ANCHORAGE — Defending champion Lance Mackey pulled into the checkpoint at Nikolai on Tuesday just two days into the Iditarod Trail Sled Dog Race and said a fifth victory does not look promising.
According to the Iditarod’s official Website, Mackey pulled into the checkpoint carrying two dogs in his sled, and had just put a third dog back in the team after carrying it for a ways. Mushers will carry dogs when they aren’t pulling well so they don’t slow down the team.
“I’ve had lots of bad luck,” Mackey told the website when asked how his race was going.
But the Fairbanks musher who has won the world’s longest sled dog race four consecutive times was quick to say, just like in previous Iditarods, his race could turn around and he could end up on top.
“I’m not saying I’m out of it by any means but it sure don’t look too promising at this point,” Mackey said.
Mackey left the Nikolai checkpoint about 350 miles from Anchorage with a 12-dog team, considered small for this early in the 1,150-mile race to Nome. Mushers normally begin the race with 16-dog teams and must finish with at least six.
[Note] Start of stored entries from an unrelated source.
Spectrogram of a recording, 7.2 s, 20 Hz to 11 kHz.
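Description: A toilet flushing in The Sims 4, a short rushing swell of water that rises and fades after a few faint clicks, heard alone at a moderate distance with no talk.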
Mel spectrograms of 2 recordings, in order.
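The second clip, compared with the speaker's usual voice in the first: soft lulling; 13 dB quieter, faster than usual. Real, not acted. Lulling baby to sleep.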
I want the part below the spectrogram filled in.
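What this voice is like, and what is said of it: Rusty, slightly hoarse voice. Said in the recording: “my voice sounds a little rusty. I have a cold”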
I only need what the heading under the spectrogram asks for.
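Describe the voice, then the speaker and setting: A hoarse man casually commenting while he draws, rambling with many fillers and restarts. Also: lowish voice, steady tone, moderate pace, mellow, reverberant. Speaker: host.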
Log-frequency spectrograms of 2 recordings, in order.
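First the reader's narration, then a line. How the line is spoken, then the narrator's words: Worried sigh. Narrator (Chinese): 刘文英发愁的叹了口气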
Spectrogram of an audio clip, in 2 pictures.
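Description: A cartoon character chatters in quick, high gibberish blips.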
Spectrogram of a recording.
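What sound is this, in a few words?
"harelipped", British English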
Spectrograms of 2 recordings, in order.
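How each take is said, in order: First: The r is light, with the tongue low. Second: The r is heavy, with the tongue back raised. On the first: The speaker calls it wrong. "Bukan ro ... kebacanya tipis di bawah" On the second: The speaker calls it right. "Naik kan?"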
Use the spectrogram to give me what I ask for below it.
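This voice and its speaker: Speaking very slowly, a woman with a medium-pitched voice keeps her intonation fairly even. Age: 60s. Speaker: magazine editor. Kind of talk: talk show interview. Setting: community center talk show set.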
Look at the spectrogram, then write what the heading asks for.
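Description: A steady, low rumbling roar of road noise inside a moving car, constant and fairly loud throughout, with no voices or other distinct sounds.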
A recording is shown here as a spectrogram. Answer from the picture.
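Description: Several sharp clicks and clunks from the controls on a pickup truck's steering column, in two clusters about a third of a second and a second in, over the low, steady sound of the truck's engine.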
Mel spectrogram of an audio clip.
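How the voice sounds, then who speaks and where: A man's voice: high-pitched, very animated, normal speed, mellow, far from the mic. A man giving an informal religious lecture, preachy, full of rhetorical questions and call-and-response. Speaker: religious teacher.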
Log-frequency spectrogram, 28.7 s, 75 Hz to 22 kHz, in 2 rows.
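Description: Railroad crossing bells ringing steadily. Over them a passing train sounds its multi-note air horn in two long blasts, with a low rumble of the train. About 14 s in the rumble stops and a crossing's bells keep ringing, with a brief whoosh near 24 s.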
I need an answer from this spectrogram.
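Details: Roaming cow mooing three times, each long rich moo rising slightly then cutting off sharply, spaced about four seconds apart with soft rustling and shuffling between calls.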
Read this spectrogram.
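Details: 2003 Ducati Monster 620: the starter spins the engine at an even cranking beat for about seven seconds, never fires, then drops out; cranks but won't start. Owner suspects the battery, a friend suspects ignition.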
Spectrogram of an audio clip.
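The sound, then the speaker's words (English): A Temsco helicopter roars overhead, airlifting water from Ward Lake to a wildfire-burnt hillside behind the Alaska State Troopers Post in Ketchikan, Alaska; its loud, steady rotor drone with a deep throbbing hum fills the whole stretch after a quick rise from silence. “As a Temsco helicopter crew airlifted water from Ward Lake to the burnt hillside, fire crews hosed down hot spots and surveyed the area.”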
Mushers will leave dogs at checkpoints where they will be cared for and flown back to Anchorage if they are sick, injured or not performing well.
Mackey said he wasn’t driving his team hard or cutting rest and couldn’t explain why some of his veteran dogs — those that have gone to Nome before — were having difficulties, except to say the trail was demanding in certain places.
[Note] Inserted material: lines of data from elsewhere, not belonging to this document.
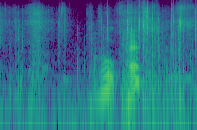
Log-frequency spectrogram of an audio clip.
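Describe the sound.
The side of a bag being ripped open, a faint crinkly tearing and crunching with short rustles, mixed with quiet talking.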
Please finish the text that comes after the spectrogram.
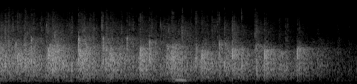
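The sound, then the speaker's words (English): An audience claps together in a dense, steady patter of many hands, moderately loud, tapering off gradually toward the end. “I heard like a single clap over here.”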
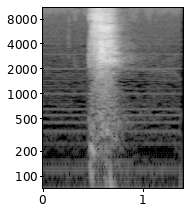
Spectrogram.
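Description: A single sharp, hissing burst of air lasting under half a second, typical of one sneeze.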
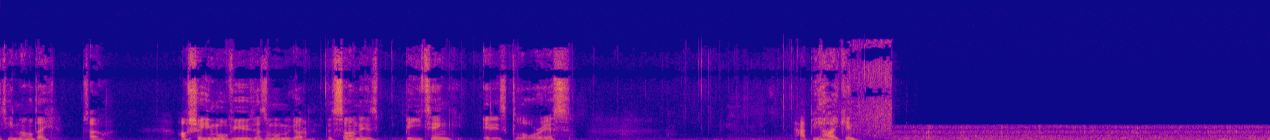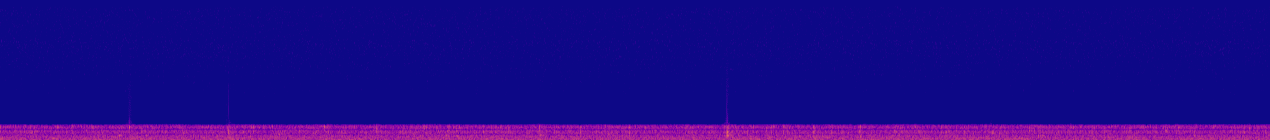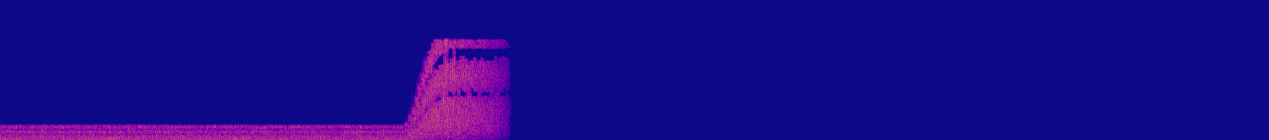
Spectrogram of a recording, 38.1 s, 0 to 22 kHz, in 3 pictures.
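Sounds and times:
stream splashing over rocks: 8.0s - 30.5s.

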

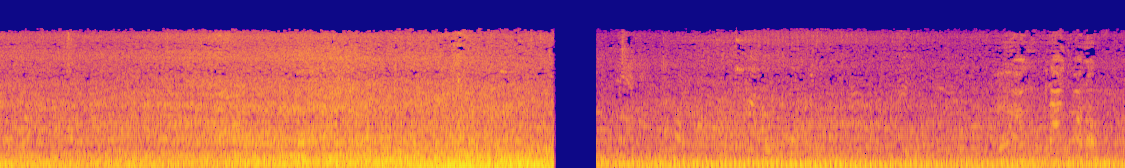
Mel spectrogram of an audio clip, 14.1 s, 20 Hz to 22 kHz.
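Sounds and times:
wind buffeting microphone: 0.0s - 6.9s.

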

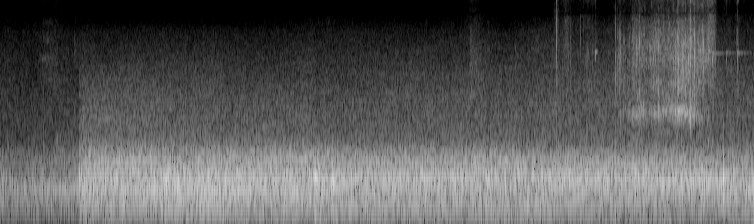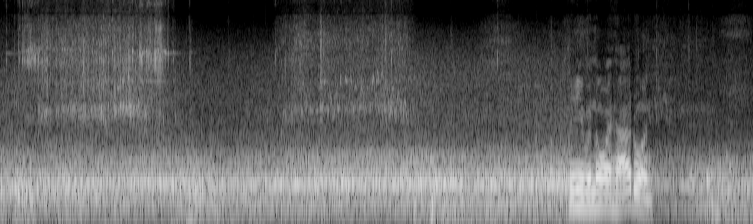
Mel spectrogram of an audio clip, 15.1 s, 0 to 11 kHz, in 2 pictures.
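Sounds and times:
steady rushing noise: 0.0s - 15.0s
fishing reel cranking: 5.6s - 9.6s, 10.3s - 11.7s.

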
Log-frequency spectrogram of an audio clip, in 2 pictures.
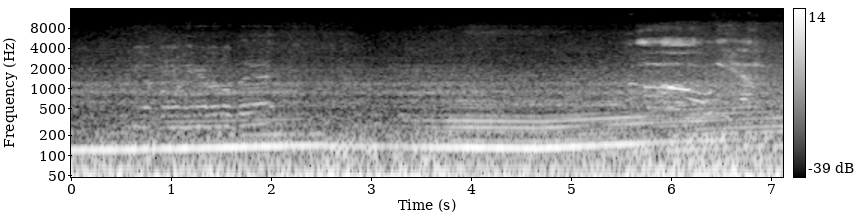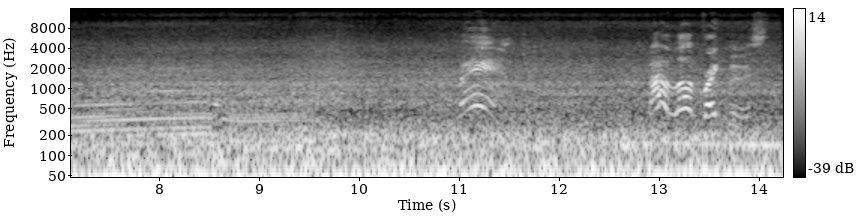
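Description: Audi S3's turbocharged 2.0-litre four-cylinder pulling hard under acceleration, heard from inside the cabin. Its note climbs steadily, then drops at an upshift about six seconds in, after which it settles into a steady drone at cruising speed.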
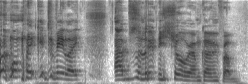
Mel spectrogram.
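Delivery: high, laughing impression of an over-explaining friend; giggling through a friend's earnest words; laughing mock quote. Streamer laughingly imitates his careful friend, high and giggly. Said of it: "I love when you're just like".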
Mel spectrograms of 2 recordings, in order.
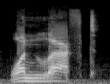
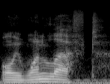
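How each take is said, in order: First: Loud, raised urgent call; higher, forceful shout; yelling. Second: Said in the usual way. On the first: Acted. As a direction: yell ONE LEFT at the player. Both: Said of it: "Just stop yelling at me".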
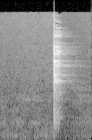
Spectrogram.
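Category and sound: household object, glasses clinking together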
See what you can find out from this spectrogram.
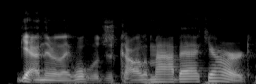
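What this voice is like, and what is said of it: Put-on Southern US accent. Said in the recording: “This is my southern accent.”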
Mackey was in third place Tuesday, behind Sebastian Schnuelle and four-time champion Martin Buser who was leading the race.
Mackey wasn’t the only race-hardened veteran to be having trouble.
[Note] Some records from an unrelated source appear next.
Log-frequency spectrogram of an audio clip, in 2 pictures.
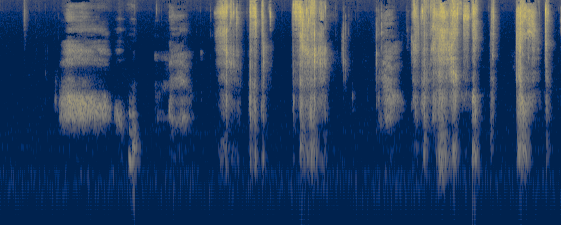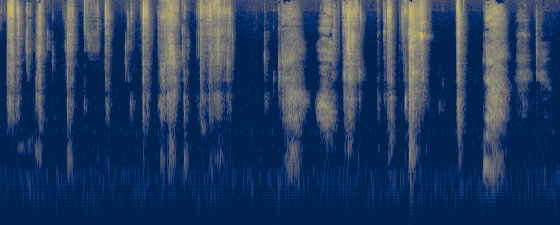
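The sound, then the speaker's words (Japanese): Wet mouth sounds of sucking and licking repeat throughout, a steady series of short smacking, slurping bursts with brief pauses between them, fairly loud and with no talking. “早くしゃぶってほしいって顔してるね。まずは、先っぽの我慢汁から。”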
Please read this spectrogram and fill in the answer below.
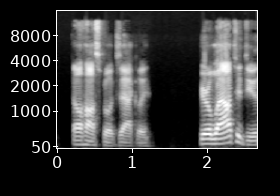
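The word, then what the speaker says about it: L'Hôpital: So this is called and some people kind of call it le hospital but it's French. The s is silent less. So it's your hospital. El hospital.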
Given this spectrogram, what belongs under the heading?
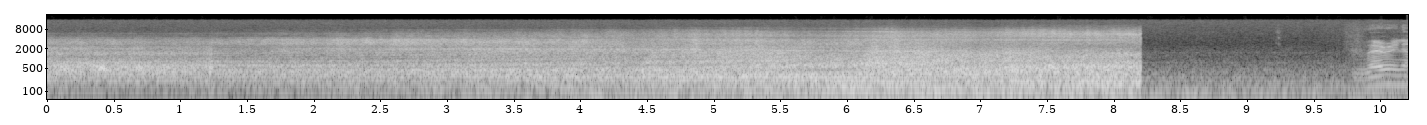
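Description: An Airbus A340 airliner landing at Zurich Airport, a loud steady roar of engines and rushing air that holds for about eight seconds and then cuts abruptly to a faint background hum.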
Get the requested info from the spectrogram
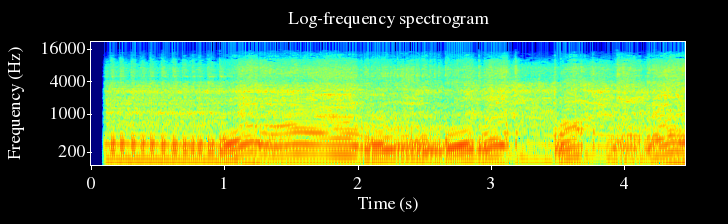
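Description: KTM off-road motorcycle engine idling, then revved up about a second in and held briefly. Several shorter throttle blips follow as the bike pulls away on a dirt trail.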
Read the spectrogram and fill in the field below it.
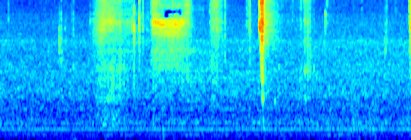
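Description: A woman slurps and sucks loudly.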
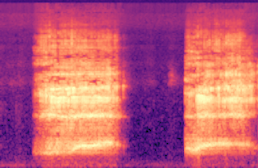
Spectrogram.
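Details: Two long, loud, drawn-out burps, each over a second, with a brief silence between them: burping.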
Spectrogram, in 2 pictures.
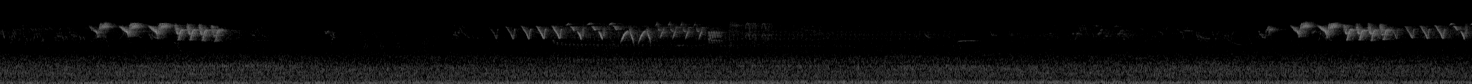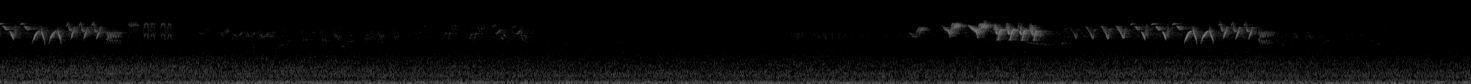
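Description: A small songbird sings a quick trill of high, rapidly repeated notes four times, some songs in two parts, over a faint steady background hiss.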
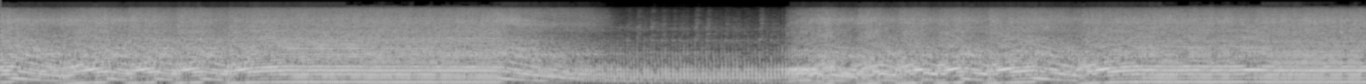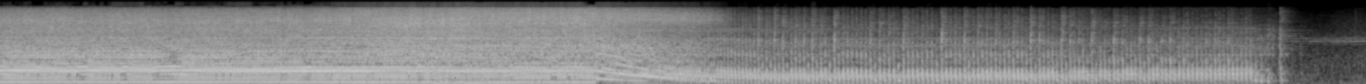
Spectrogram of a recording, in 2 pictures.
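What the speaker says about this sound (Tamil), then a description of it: "மிஷினை ஓட்டியே காட்டுறேன் நான் உங்களுக்கு." A power tool machine in a Coimbatore tools market runs loud and close, its motor revving up to a high whine, holding, then winding down, in repeated bursts. No talk.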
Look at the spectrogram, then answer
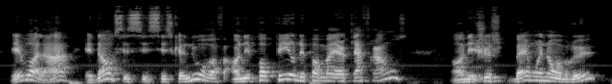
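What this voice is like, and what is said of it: Québécois French accent. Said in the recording (French): “notre accent ... l'accent québécois est l'accent de France de l'époque ... le patois 17e”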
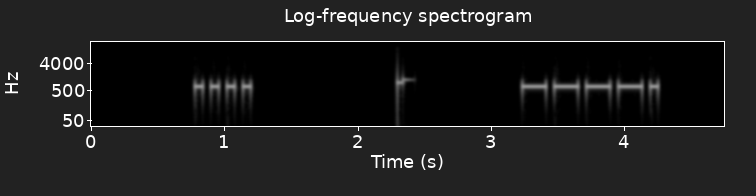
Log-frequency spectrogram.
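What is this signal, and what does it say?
Morse code, heard as a keyed tone, about 20 wpm, 700 Hz. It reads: H 9
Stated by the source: Single letter and number Morse drill at 20 wpm, from N4LCD.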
Buser lost valuable time when his dog team became entangled with Jamaican musher Newton Marshall’s team. Five of Buser’s dogs got loose. Another musher found three of the dogs and two trotted into the next checkpoint on their own, but the mishap cost Buser time as he waited for his dogs in the Rainy Pass checkpoint.
It looked like five-time champion Rick Swenson might scratch after crashing his sled and perhaps breaking his collarbone. Swenson was in 21st place and resting his team Tuesday afternoon in Nikolai.
Race spokesman Chas St. George said if Swenson decides to continue on to McGrath X-rays could be taken and he could see a doctor. If he decides he’s had enough, he could be flown to Anchorage to get medical treatment.
Veteran musher DeeDee Jonrowe veered off the trail and briefly was lost before turning around and returning to the checkpoint at Finger Lake. She was in 18th place.
St. George said the trail was hard and fast this year and it promised to be a fast race.
Buser holds the race record of eight days, 22 hours and 46 minutes set in 2002. His teams tend to do well on a hard and fast trail.
Mackey finished the 2010 race in eight days, 23 hours, 59 minutes — the second-fastest finish in Iditarod history.
Race officials also said Tuesday afternoon that veteran musher Paul Gebhardt scratched in Nikolai out of concern for his team. Gebhardt has twice finished the race in second place.